In China, the business of government is … business

So General Motors has sold Nexteer Automotive -- its 6,000-employee producer of steering parts -- to a Chinese company.

Here's the interesting part: The buyer, Beijing E-Town International Investment & Development Co., is an arm of Beijing's powerful municipal government.

In China, the opaque and Byzantine relationship between business and government leaves many Western businesspeople scratching their heads. But for the Chinese, it's business as usual.

In the West, companies rely on the rule of law to provide a predictable investment climate. In China, business executives rely on government sponsors -- not laws -- for the confidence and capital to make major investments.
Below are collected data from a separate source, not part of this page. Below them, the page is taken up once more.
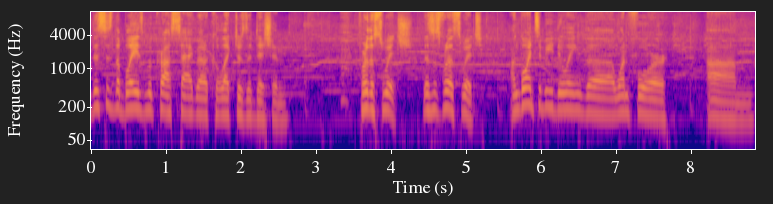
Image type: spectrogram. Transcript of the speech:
this is the BlazBlue Cross Tag Battle Collector's Edition for the Switch. This is for the Switch. I'm going to be doing the one for, um,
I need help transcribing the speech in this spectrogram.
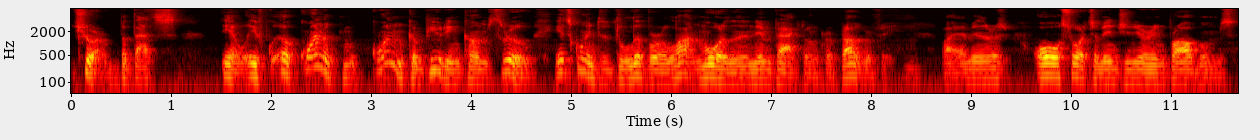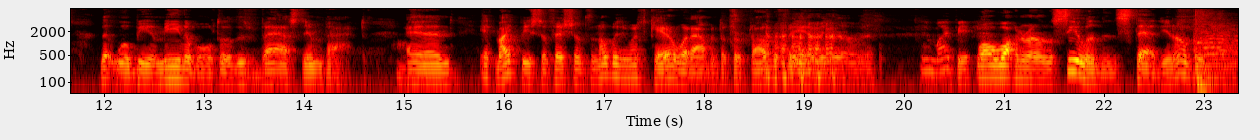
sure, but that's you know, if uh, quantum quantum computing comes through, it's going to deliver a lot more than an impact on cryptography. Right? I mean, there's all sorts of engineering problems that will be amenable to this vast impact, and it might be sufficient that nobody must care what happened to cryptography. I mean, you know, it might be. we're walking around the ceiling instead, you know.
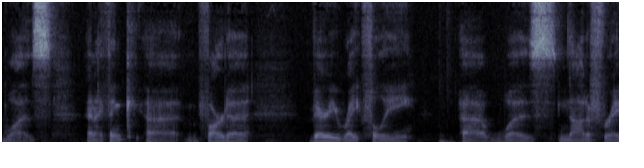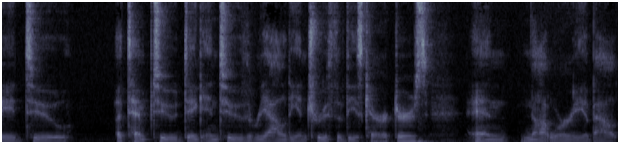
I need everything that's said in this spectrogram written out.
was. And I think uh, Varda very rightfully uh, was not afraid to attempt to dig into the reality and truth of these characters and not worry about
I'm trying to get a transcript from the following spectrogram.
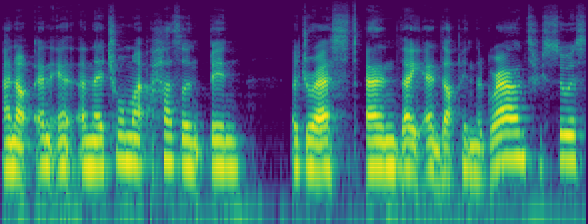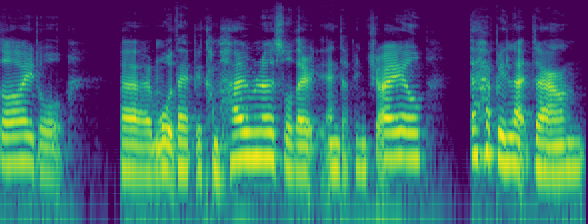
and are, and and their trauma hasn't been addressed, and they end up in the ground through suicide, or um, or they become homeless, or they end up in jail. They have been let down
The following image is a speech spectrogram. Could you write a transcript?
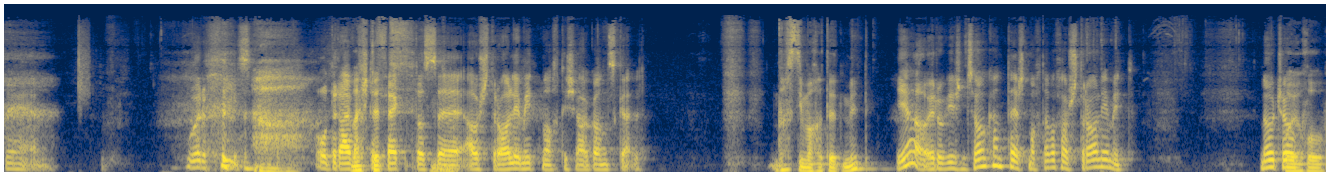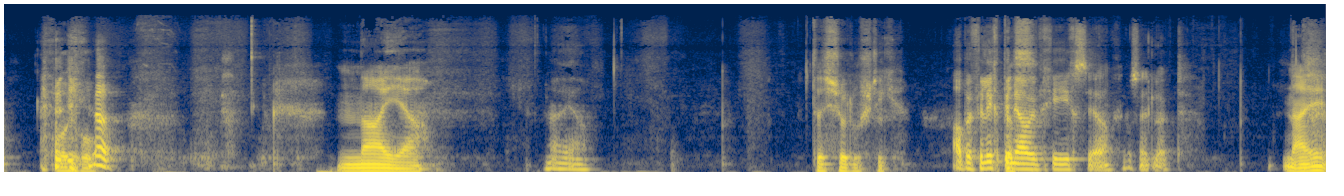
damn. What fies. Ah, Oder einfach Weißt der Fakt, dass äh, Australien mitmacht, ist auch ganz geil. Was, die machen dort mit? Ja, Eurovision Song Contest macht einfach Australien mit. No joke. Euro. Euro. Ja. Naja, Naja. das ist schon lustig. Aber vielleicht bin Das- ich auch einfach ich, ja, was nicht schaut. Nein,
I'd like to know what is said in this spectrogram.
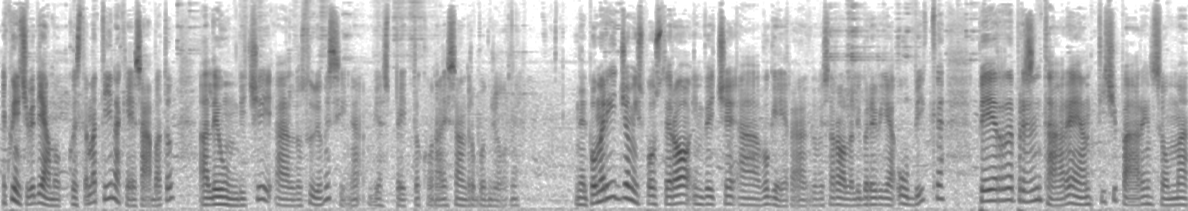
E quindi ci vediamo questa mattina, che è sabato, alle 11 allo studio Messina. Vi aspetto con Alessandro Buongiorni. Nel pomeriggio mi sposterò invece a Voghera, dove sarò alla libreria Ubic per presentare e anticipare insomma,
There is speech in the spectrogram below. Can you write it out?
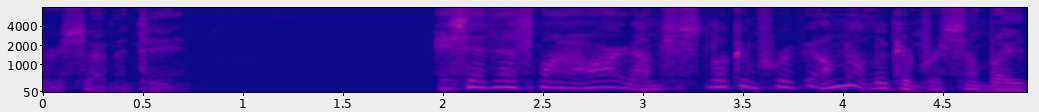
through 17. He said, That's my heart. I'm just looking for, I'm not looking for somebody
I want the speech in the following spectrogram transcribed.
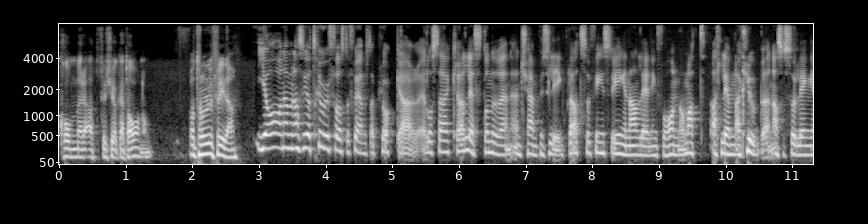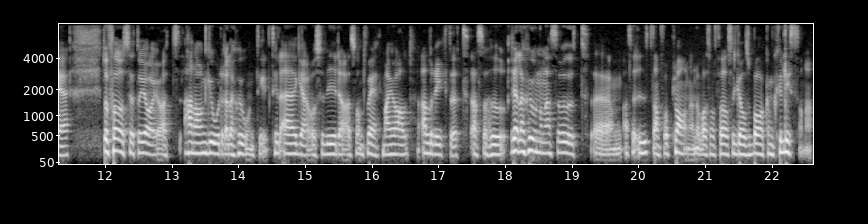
kommer att försöka ta honom. Vad tror du Frida? Ja, nej men alltså jag tror ju först och främst att plockar, eller säkrar Leicester nu en, en Champions League-plats så finns det ingen anledning för honom att, att lämna klubben. Alltså så länge, då förutsätter jag ju att han har en god relation till, till ägare och så vidare. Sånt vet man ju all, aldrig riktigt. Alltså hur relationerna ser ut eh, alltså utanför planen och vad som försiggår bakom kulisserna.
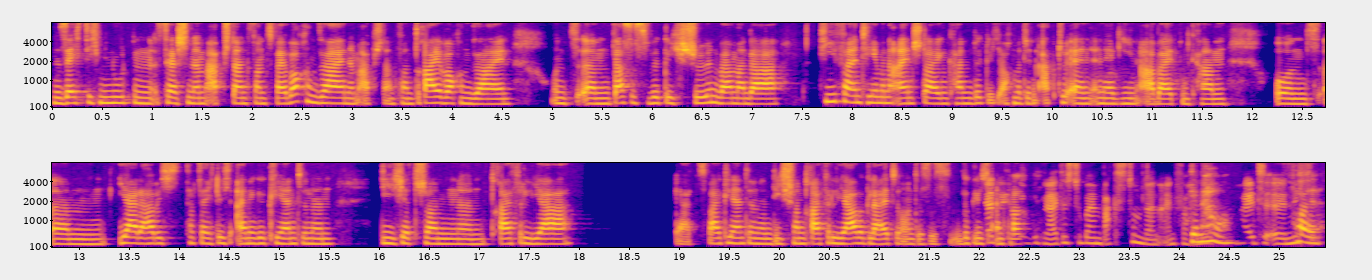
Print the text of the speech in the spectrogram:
eine 60-Minuten-Session im Abstand von zwei Wochen sein, im Abstand von drei Wochen sein. Und ähm, das ist wirklich schön, weil man da tiefer in Themen einsteigen kann, wirklich auch mit den aktuellen Energien arbeiten kann. Und ähm, ja, da habe ich tatsächlich einige Klientinnen, die ich jetzt schon ein Dreivierteljahr ja, zwei Klientinnen, die ich schon dreiviertel Jahr begleite und das ist wirklich ja, einfach. Begleitest du beim Wachstum dann einfach. Genau. Ne? Halt äh, nicht Voll. in der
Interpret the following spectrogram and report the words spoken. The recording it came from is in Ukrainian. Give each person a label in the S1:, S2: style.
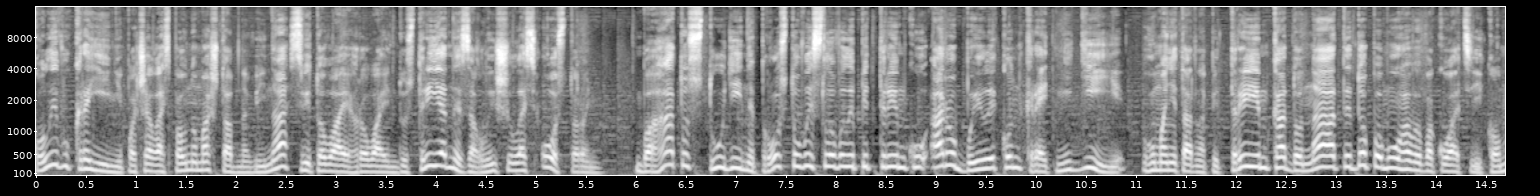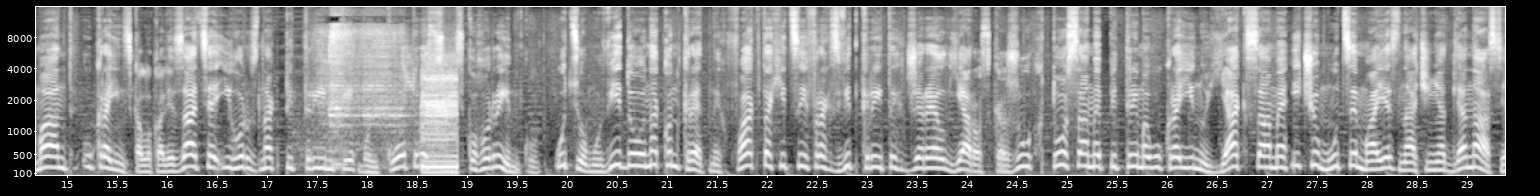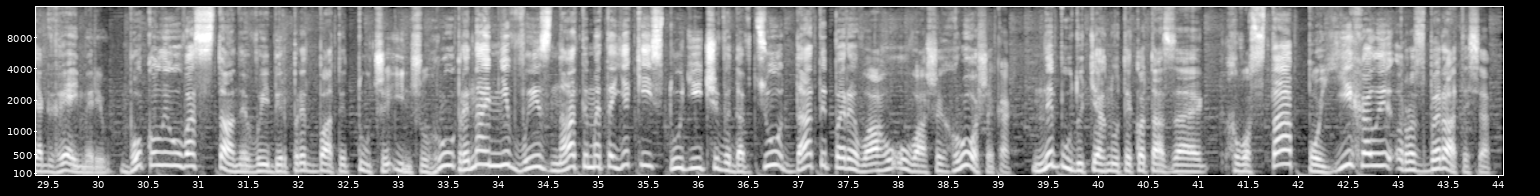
S1: Коли в Україні почалась повномасштабна війна, світова ігрова індустрія не залишилась осторонь. Багато студій не просто висловили підтримку, а робили конкретні дії: гуманітарна підтримка, донати, допомога в евакуації команд, українська локалізація ігор в знак підтримки, бойкот російського ринку. У цьому відео на конкретних фактах і цифрах з відкритих джерел я розкажу, хто саме підтримав Україну, як саме і чому це має значення для нас, як геймерів. Бо коли у вас стане вибір придбати ту чи іншу гру, принаймні ви знатимете, якій студії чи видавцю дати перевагу у ваших грошиках. Не буду тягнути кота за хвоста, поїхали розбиратися.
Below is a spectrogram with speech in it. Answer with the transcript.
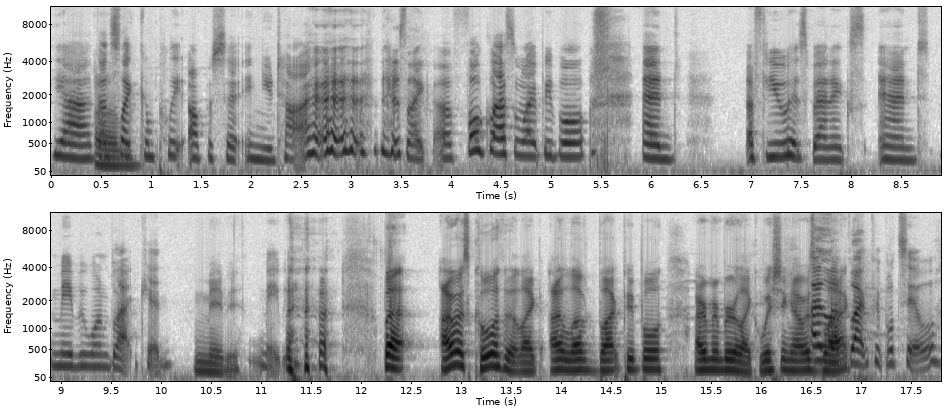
yeah, that's um, like complete opposite in Utah. There's like a full class of white people and a few Hispanics and maybe one black kid. Maybe. Maybe. But I was cool with it. Like I loved black people. I remember like wishing I was I black. love black people too.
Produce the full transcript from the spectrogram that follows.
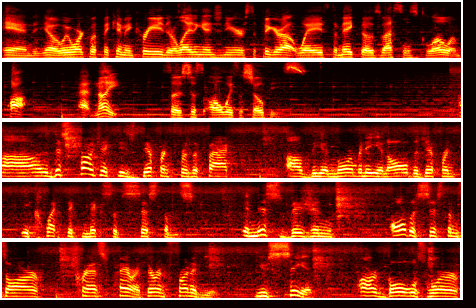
And you know, we worked with McKim and Creed, their lighting engineers, to figure out ways to make those vessels glow and pop at night. So it's just always a showpiece. Uh, this project is different for the fact of the enormity and all the different eclectic mix of systems in this vision, all the systems are transparent. They're in front of you. You see it. Our goals were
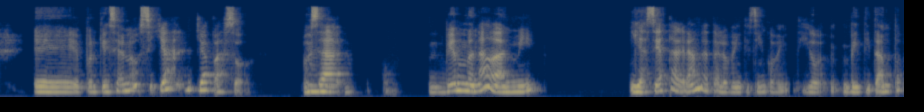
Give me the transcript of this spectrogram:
eh, porque decía, no, sí, ya, ya pasó. O sea, viendo nada en mí, y así hasta grande, hasta los 25, 20, y tanto.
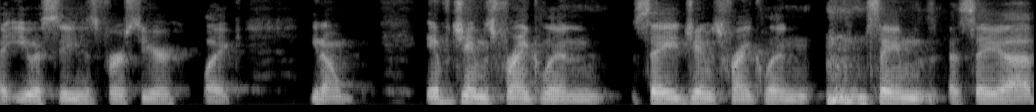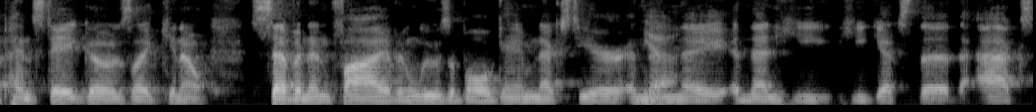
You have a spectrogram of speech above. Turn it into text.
at USC his first year. Like, you know, if James Franklin, say James Franklin, same say uh, Penn State goes like you know seven and five and lose a bowl game next year, and then they and then he he gets the the axe,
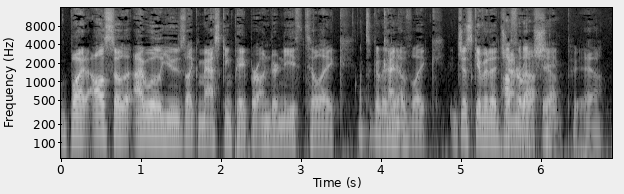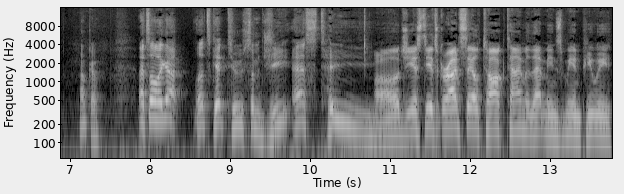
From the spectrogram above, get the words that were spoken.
but also I will use like masking paper underneath to like That's a good kind idea. of like just give it a Puff it general up, yeah. shape. Yeah. Okay. That's all I got. Let's get to some GST. Oh, GST, it's garage sale talk time, and that means me and Pee Wee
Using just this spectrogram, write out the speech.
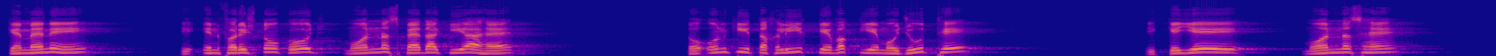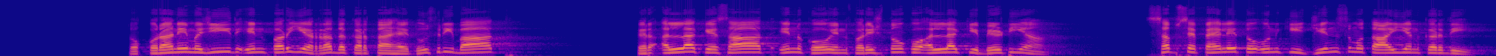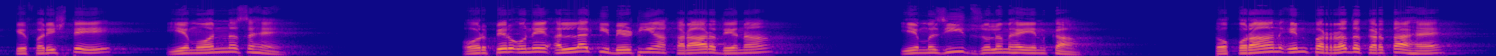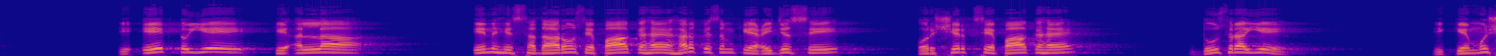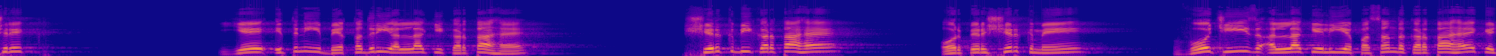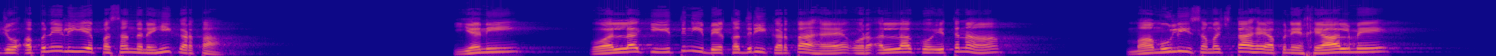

That's why government agencies play a major role in the Chinese auto industry, both in China, of course, and as Chinese automakers and suppliers expand overseas.